Almost everyone these days has some sort of electronic footprint, and this trail of willingly offered and easily available information is a valuable research tool, particularly for those in the legal industry.

When it comes to proving guilt or innocence, social media can corroborate alibis, verify evidence, cross reference testimony, and vet potential jurors, witnesses, and clients.

A new use for the search bar

According to the American Bar Association’s 2017 Legal Technology Survey, 21 percent of lawyers sift through social media for evidence during case investigations. This number is expected to grow exponentially as court rulings establish precedents around the authentication and admissibility of online interactions.

The evolution of technology is assisting attorneys in the endeavor of accessing online activity, with industry-targeted software that mines social media data and makes analyses and predictions based on its findings. The resulting information can streamline the jury selection process by identifying potential bias or help to assess the veracity of evidence or testimony.

A legal proceeding’s successful outcome often comes down to who has the right information at the right time, and social media can be your best source for finding it.

Online activity as evidence

Social media accounts reflect who we are and can provide a better understanding of a person or a situation when used in legal proceedings.

Online activity had an impact on the following cases:

  • Personal Injury Claim: Opposing counsel checked the Myspace and Facebook pages of a plaintiff who was suing Weis Markets for damages over a leg injury that was allegedly impairing his health and ability to enjoy life. Photographs posted on social media proved that the employee rode and performed stunts on his motorcycle, activity that was at odds with his claims of injury. The pictures also showed the employee wearing shorts, which was significant because he had claimed in his deposition that he was too embarrassed to do so after the accident. Visible scarring in the photographs confirmed that they were taken after the injury. Ultimately, the plaintiff’s posts disproved his personal injury claim.
  • Proof of Alibi: After spending two weeks in jail for a mugging in Brooklyn, the father of a teenage defendant discovered a Facebook status update his son had made one minute before the crime. The post was written from their Harlem apartment, which was 12 miles away from the scene of the mugging. The boy’s father contacted the district attorney with the evidence, who then submitted a subpoena to Facebook to verify the location the status was posted.
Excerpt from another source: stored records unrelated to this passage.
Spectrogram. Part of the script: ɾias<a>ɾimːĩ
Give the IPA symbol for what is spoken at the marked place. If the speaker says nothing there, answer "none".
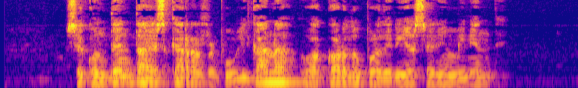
e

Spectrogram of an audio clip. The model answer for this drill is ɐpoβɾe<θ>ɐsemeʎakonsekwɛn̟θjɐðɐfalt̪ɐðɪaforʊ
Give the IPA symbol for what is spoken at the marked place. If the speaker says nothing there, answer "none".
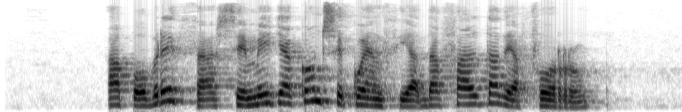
θ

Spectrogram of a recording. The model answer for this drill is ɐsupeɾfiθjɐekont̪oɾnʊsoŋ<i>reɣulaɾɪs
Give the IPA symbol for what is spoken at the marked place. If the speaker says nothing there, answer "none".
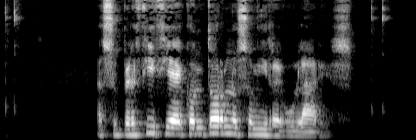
i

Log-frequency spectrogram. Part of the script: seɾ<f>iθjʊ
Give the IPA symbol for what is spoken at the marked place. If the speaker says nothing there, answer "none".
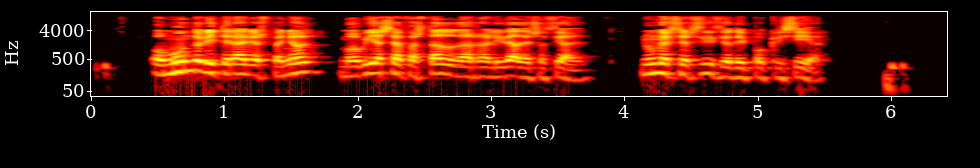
θ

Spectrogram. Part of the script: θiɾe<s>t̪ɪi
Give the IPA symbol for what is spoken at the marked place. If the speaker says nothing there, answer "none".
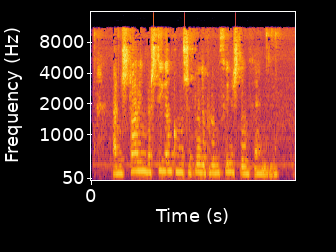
s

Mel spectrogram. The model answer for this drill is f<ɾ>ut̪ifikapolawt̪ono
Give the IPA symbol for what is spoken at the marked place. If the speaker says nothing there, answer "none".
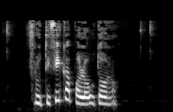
ɾ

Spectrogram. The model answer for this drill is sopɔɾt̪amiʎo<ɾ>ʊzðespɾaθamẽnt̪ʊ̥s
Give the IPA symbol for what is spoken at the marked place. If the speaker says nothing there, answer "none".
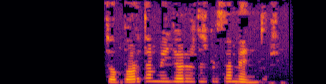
ɾ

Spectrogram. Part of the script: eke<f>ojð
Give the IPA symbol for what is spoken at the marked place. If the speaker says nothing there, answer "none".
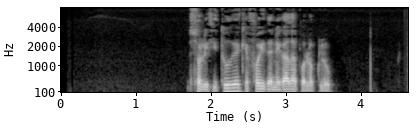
f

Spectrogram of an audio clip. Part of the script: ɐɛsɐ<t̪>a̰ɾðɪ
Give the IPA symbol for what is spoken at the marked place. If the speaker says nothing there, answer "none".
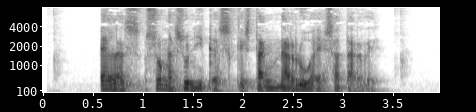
t̪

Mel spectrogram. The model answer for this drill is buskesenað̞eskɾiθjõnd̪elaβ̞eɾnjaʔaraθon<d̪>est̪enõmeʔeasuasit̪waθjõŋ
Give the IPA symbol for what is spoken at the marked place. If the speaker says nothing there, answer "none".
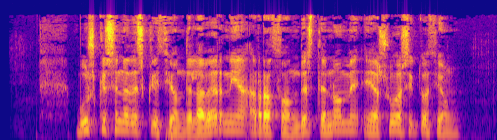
d̪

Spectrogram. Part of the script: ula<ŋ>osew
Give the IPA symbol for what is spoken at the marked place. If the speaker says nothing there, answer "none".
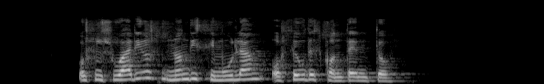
ŋ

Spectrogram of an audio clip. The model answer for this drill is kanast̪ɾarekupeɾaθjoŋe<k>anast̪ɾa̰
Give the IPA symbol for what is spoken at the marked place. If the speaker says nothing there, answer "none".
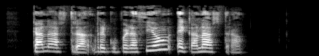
k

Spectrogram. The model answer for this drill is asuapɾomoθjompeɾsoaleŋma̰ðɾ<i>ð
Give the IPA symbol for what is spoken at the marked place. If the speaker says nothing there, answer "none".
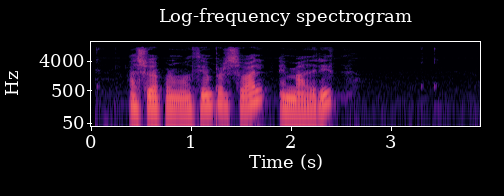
i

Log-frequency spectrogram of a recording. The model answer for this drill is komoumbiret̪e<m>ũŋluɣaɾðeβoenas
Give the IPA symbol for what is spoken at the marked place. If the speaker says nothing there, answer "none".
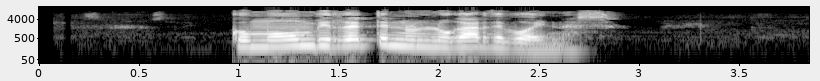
n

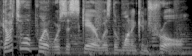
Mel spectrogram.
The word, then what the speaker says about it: Zs'Skayr: Come on guys, his name is literally pronounced as Zs'Skayr.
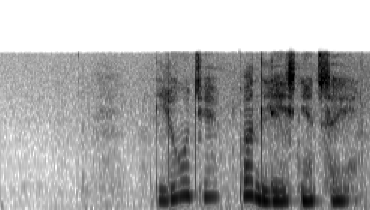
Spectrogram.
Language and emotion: Russian, neutral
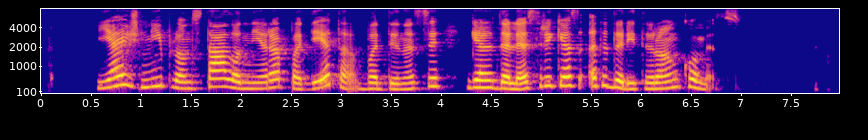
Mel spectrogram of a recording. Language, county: Lithuanian, Klaipėda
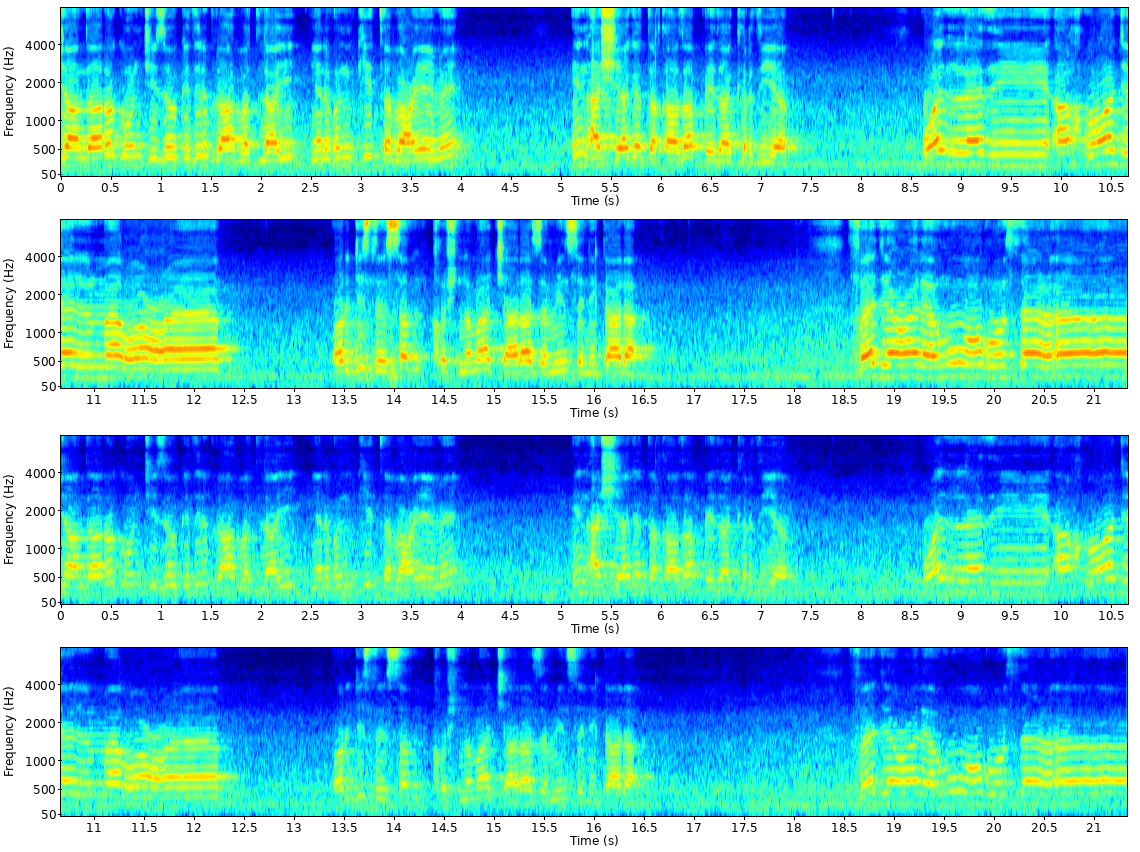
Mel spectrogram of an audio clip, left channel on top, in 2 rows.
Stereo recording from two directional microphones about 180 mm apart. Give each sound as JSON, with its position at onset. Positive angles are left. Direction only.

The time stamp and location absolved the teenager and charges were dropped.
  • Alimony Evidence: A man sought alimony payments from his ex-wife, claiming unemployment. However, his Facebook page told another story – with posts bragging about owning his own business and albums showing off trips to Las Vegas, South America, and Sea World with his new girlfriend. The ex-wife’s attorney used the posts as evidence to discredit him, and he was denied support.
  • Custody Dispute: Facebook posts damaged the credibility of a father seeking guardianship during a custody case. Crude status updates and photos demonstrated a disregard for the best interest of the child and a lack of consideration for the mother, who was eventually granted guardianship.

Send and submit

According to Jennifer Ellis of Lowenthal & Abrams PC, and Michael Maschke of Sensei Enterprises, Inc., consider the following when introducing social media as evidence: “Is it relevant? Is it more probative than prejudicial? Is there a hearsay problem or exception? And, is it authentic?” Those questions reference Federal Rules 401-402, 403, and 901-902 and are an appropriate starting point when determining admissibility.

A savvy attorney knows the value of utilizing technology to maximize productivity and recognizes the importance of being fully prepared before trial. Social media is an effective tool for performing due diligence and might end up acting as the missing piece of your client’s puzzle.

Looking for more technology tips and tricks to make your job easier? Check the Boss Reporting Blog and upgrade your practice.